This side of the Mansa Mussa story would be incomplete if it ended there, depicting him as a wasteful monarch who went about squandering his empire’s resources at the service of vainglory and self-glorification. But he did better than that, in that he invested some of his mineral wealth in the economic, scientific, artistic and cultural advancement of his people.

He established the famed University of Sankore in Timbuktu, whose faculty boasted professors from all over the Muslim world who taught law, astronomy and mathematics. The university library had more than 1,000,000 manuscripts, making it the largest collection of books since the Library at Alexandria.

He commissioned architects from Andalusia (Spain) and Cairo who helped him construct imposing edifices. Timbuktu became an important centr e of commerce for the whole of the north-west of Africa and the Mediterranean, drawing traders from Genoa, Venice and Granada, as well as from Egypt, Hausaland and other African kingdoms.

But it is worthwhile is comparing the Mansa Mussa story with the tales of a much latter period, when large-scale mining was introduced to southern Africa by foreign investors working at the behest of imperial powers in the 19th century. It was Cecil Rhodes, the
buccaneerin Englishman, who declared his vision of harnessing the mineral wealth of southern Africa to the service of the British Empire.

He conceived the economic exploitation and subjugation of the natives as a necessary and useful way of safeguarding his country’s interests.

Almost as always, the surrounding communities have had neither the knowledge of the existence of, nor the use for such metals, though they have ended up paying the highest price for their exploitation.

In too many cases, the extractives have led to the clash of competing interests, leading to strife, unrest and civil wars in areas unlucky enough to be touched by ‘conflict’ minerals, in such a way that minerals which should have been a blessing have turned out to be a veritable curse.

The experiences garnered in countries such as Angola, Sierra Leone, Liberia, DR Congo, Sudan, Central African Republic and elsewhere attest to this reality, with local and foreign elements embroiled in the shambolic search for gold, diamonds, platinum and other precious metals and laying large chunks of land bare, including killing hundreds of thousands of people.

Extractives have the nasty habit of being finite, and when they are xhausted, all that is left are the famous gaping ‘holes in the ground,’ in soils that have been rendered sick and unusable. From such soils, the local communities cannot draw sustenance; rather what they inherit are the pestilences left in the soils, waters and the airs by the very activities accompanying mining.

A number of states on the African continent have for some time now been alert to these challenges in the mining industry, and some of them have adopted policy, legislative and regulatory regimes to deal with these nefarious effects of mining. But these have been mainly at individual government level with very little coordination at sub-regional or continental levels.

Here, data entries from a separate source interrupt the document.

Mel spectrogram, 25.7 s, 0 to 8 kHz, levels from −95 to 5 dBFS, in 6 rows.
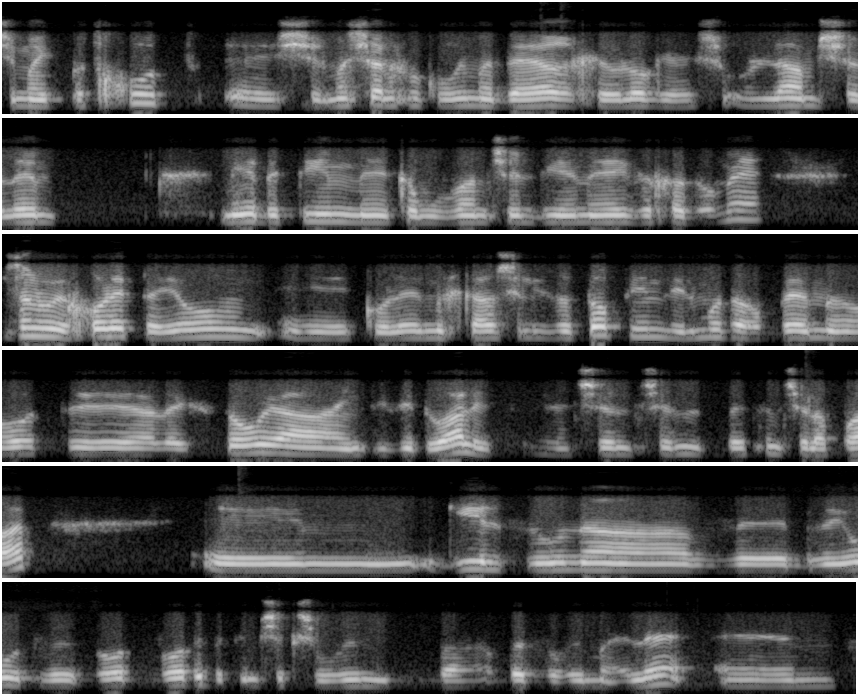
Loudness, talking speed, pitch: -22 LUFS, 100 wpm, 145 Hz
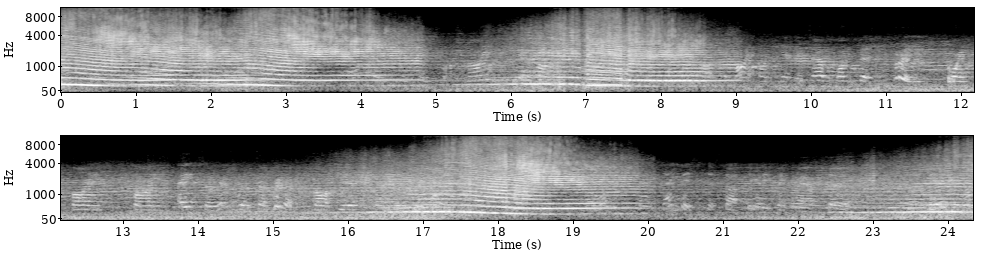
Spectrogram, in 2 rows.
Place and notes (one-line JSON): {"title": "Castle Donington, UK - British Motorcycle Grand Prix 2003 ... 250 ...", "date": "2003-07-12 15:10:00", "description": "British Motorcycle Grand Prix 2003 ... 250 qualifying ... one point stereo mic to mini-disk ... commentary ... time approx ...", "latitude": "52.83", "longitude": "-1.37", "altitude": "81", "timezone": "Europe/London"}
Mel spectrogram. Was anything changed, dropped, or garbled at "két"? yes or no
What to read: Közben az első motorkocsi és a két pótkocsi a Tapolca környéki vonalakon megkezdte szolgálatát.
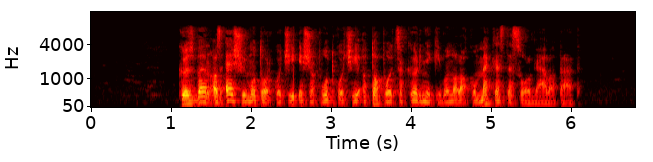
yes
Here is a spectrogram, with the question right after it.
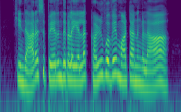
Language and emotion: Tamil, disgusted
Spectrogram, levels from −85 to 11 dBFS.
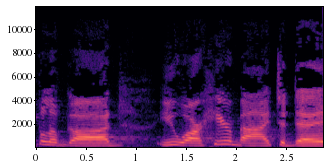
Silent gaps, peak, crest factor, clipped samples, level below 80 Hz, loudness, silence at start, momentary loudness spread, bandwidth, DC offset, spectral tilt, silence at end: none; -8 dBFS; 16 dB; under 0.1%; -76 dBFS; -23 LUFS; 0.05 s; 13 LU; 11 kHz; under 0.1%; -4.5 dB/octave; 0 s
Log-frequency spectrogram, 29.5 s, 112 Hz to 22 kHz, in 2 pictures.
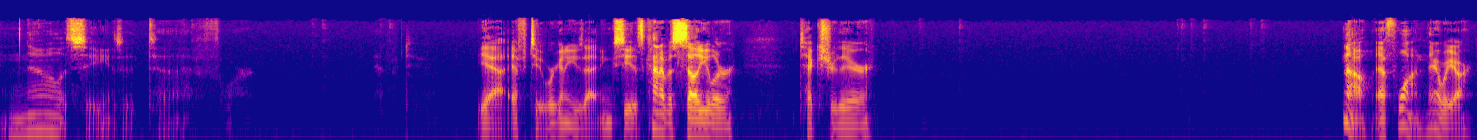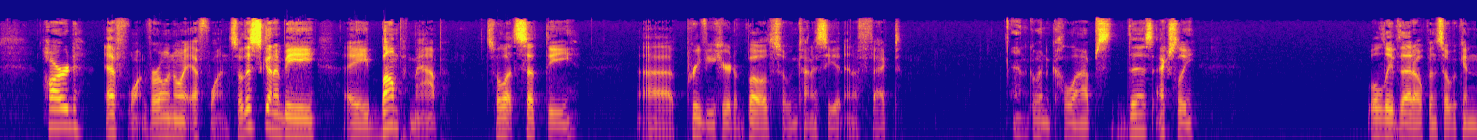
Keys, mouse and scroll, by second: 0.2 click, 3.0 click, 5.8-6.2 scroll up 2, 7.2-8.4 scroll down 3, 8.4 click, 11.7 click, 18.7-19.6 scroll up 2, 19.6-22.0 scroll up 1, 22.1 click, 23.2-25.0 scroll down 4, 25.0 scroll down 1.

The observation has been that Africa is immensely well endowed with vast mineral resources, but that this has not led to economic and social development that should have been expected for the African people. That is why, The African Union (AU) decided in 2009 to adopt the African Mining Vision (AMV) with a view to coordinating the various efforts on the continent to harness Africa’s resources for the socio-economic development of the people of Africa.

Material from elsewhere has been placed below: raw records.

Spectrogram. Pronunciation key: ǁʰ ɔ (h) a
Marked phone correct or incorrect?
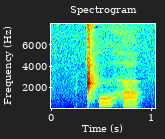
correct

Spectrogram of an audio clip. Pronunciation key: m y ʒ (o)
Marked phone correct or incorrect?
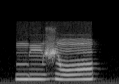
incorrect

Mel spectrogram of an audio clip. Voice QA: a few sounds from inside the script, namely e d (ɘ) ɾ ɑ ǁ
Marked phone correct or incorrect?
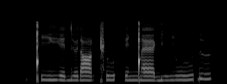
incorrect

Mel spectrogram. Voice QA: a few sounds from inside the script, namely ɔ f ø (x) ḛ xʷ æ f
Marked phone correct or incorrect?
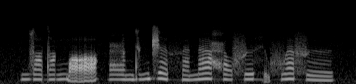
incorrect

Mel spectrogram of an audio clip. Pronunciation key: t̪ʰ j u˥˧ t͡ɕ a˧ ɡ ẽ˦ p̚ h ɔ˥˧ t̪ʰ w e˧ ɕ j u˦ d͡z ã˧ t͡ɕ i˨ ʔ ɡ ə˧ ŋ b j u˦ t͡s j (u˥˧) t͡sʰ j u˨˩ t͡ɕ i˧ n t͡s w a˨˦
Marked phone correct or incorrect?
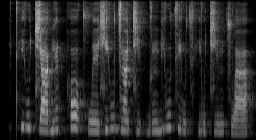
incorrect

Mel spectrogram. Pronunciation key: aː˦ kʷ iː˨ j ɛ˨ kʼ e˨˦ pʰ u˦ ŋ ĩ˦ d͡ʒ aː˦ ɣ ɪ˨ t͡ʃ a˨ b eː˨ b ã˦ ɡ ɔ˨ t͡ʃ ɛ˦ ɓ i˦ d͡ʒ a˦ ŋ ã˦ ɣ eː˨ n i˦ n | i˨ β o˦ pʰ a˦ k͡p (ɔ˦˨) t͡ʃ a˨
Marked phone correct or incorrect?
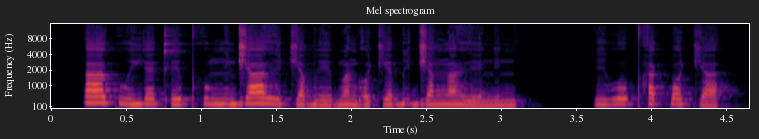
correct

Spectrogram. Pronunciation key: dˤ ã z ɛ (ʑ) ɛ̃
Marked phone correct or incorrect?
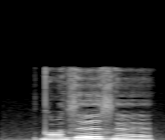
incorrect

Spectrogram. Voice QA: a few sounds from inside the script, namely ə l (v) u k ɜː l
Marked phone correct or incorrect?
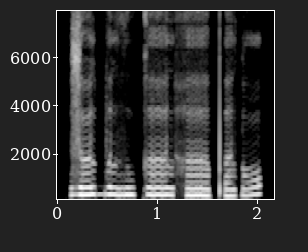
incorrect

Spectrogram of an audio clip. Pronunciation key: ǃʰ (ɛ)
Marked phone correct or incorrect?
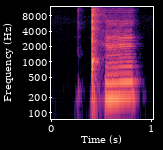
incorrect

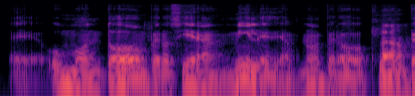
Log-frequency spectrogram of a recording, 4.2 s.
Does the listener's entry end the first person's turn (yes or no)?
no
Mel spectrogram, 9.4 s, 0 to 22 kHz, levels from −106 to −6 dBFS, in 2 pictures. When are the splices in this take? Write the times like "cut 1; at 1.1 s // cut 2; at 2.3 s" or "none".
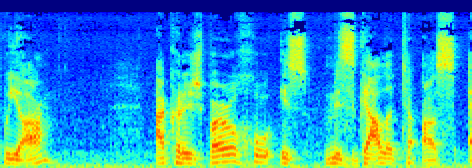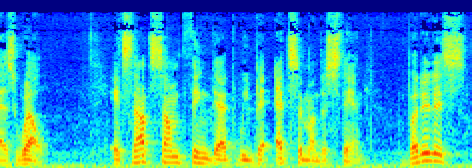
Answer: cut 1; at 5.8 s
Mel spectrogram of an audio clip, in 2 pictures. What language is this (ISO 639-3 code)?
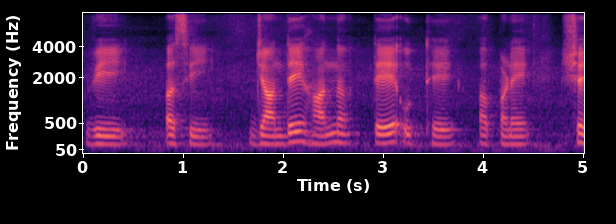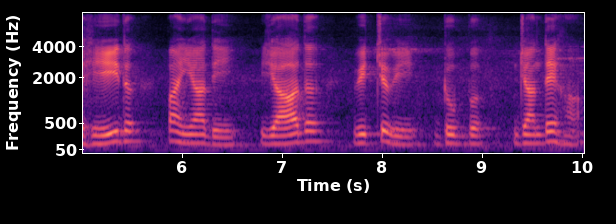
pan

The AMV seeks to encourage African countries to recognize the massive benefits to be garnered by mining countries if they look beyond the rents they now get from mining companies, and by setting in motion the huge linkages which exist at every level of extraction, to allow for maximization of benefits, It is a call to move beyond mere revenues collected as taxes, which are meager anyway, and move to a situation where whole industries are spawned to service the mining sector, creating jobs for more people all along the value chains, at the same time as issues of environmental protection, gender and youth inclusive development, community equity and artisanal and small-scale mining are taken care of.